I run a mid size charity and I’ve been noticing a trend lately that is worrisome. It has to do with providers asking for a kick-back or commission when we successfully arrange for one of donors to use their product for donation purposes such as insurance. It strikes that this isn’t acceptable – what are your thoughts?
Wow! Sorry you have to be bothered by this. It makes a good deed tawdry.
An insurance policy to benefit a charity is set up with an agent, and the agent is asking for a commission from the charity.
First, our code of ethics would preclude this kind of arrangement. We do not pay commissions.
I don’t think I have ever experienced an agent asking for a commission, usually it is the other way; they wish to donate their earnings from a charity policy. I have not accepted these donations, relating a donation to in essence the selling of a policy. The look is not good.
I have had in a non-insurance file someone asking for a kickback on a major gift – this was quickly shut down.
Probably in an insurance situation the ask contravenes provincial insurance conduct.
I would politely reject the ask on the grounds that it is against the policy of the charity to pay finders’ fees. I would document for the files how the ask was made and the response.
A Quebec charity has asked the question about spouses sharing charitable donation receipts.
For years there was an administrative practise to allow spouses to share receipts. In 2016 the Income Tax Act was amended (118.1 (1) (c) (I) (A)) so that the administrative practise became law. Quebec has its own taxation act and of course a separate Quebec return is filed. Quebec looks at the Federal amendments and makes corresponding amendments to its Act and it did so with spouse donations. However, it did not do so word for word. The Quebec Act excludes gifts in kind to the sharing rules. A gift in kind is a non- cash gift- including marketable securities, private company shares, real estate, mining flow-through shares, and art. Basically everything other than cash.
This limitation only applies to Quebec taxpayors. Few are aware of this difference between the federal tax act and the Quebec act, and many, many returns are filed with shared receipts. So far, we have not seen a rash of reassessments – we know of at least one, but they may come. From a public policy perspective, Quebec’s logic has some merit as the gift in kind is a disposition of the asset and likely triggering capital gains and recapture. Thus, the use of the receipt should be matched to the proceeds shown for the disposition of the asset by the owner of that asset, on his her the tax return.

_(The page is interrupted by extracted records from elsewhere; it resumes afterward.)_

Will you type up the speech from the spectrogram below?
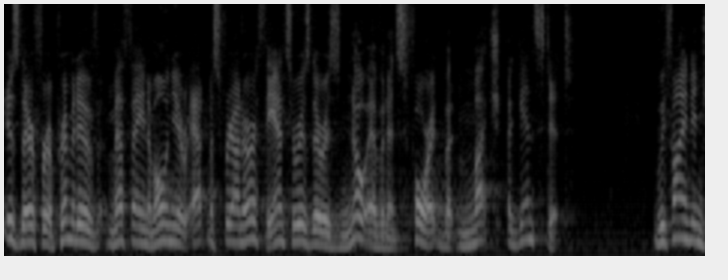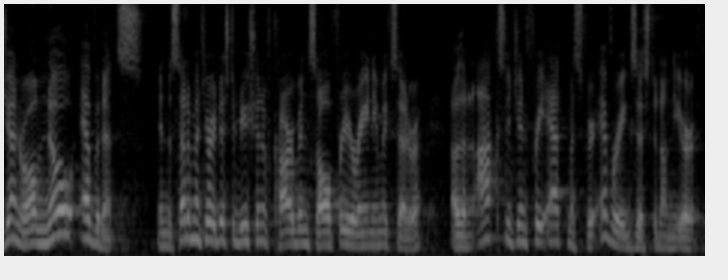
is there for a primitive methane ammonia atmosphere on Earth? The answer is there is no evidence for it, but much against it we find in general no evidence in the sedimentary distribution of carbon, sulfur, uranium, etc., of that an oxygen-free atmosphere ever existed on the Earth.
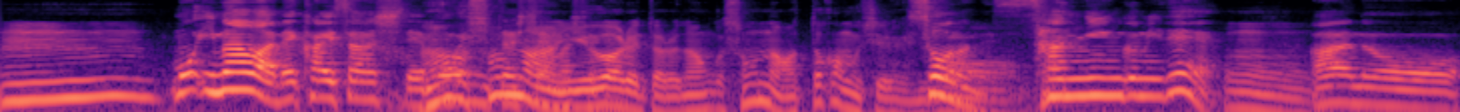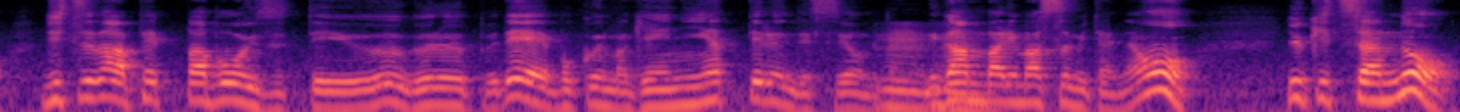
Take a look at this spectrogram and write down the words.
うーん。もう今はね解散してなんもう引退しちゃいましたけど。言われたらなんかそんなんあったかもしれへんな。そうなんです。3人組で、うん。あの実はペッパーボーイズっていうグループで僕今芸人やってるんですよみたいな、うんうんで頑張りますみたいなのをゆきつさんの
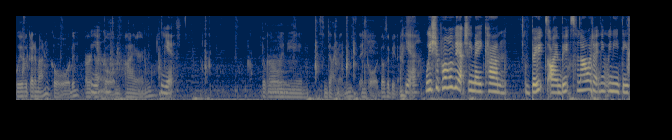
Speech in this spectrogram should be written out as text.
We have a good amount of gold, or Yeah. not gold, iron, Yes. but we really Um, need some diamonds and gold. Those would be nice. Yeah. We should probably actually make um boots, iron boots for now. I don't think we need these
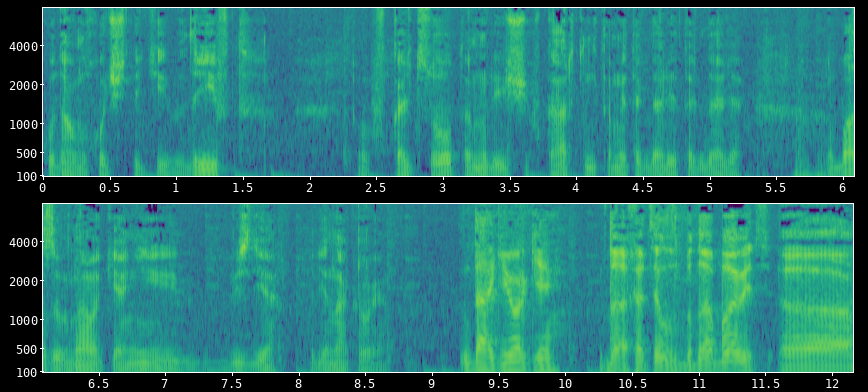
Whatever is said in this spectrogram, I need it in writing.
куда он хочет идти, в дрифт, в кольцо там, или еще в картинг там, и так далее, и так далее. Но базовые навыки, они везде одинаковые. Да, Георгий. Да, хотелось бы добавить, э,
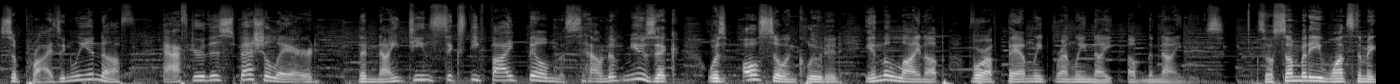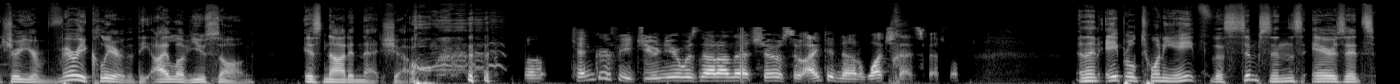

Bobby started in philanthropy in August of 1994 by becoming the Executive Director of the Jewish Community Foundation of Montreal (JCF) which is seen to be Canada’s most donor-centred foundation.
Previously a Partner in Taxation at Ernst and Young, he is now a Planned Giving Consultant specializing in tax-assisted giving. Bobby has helped many Canadian charities design their planned giving programmes, and has written numerous articles on the subject. He is also Past-President of the Conseil de la Philanthropie du Quebec, the Table Ronde du Quebec of the CAGP, JIAS Canada, JIAS Montreal, and the Mount Royal Tennis Club.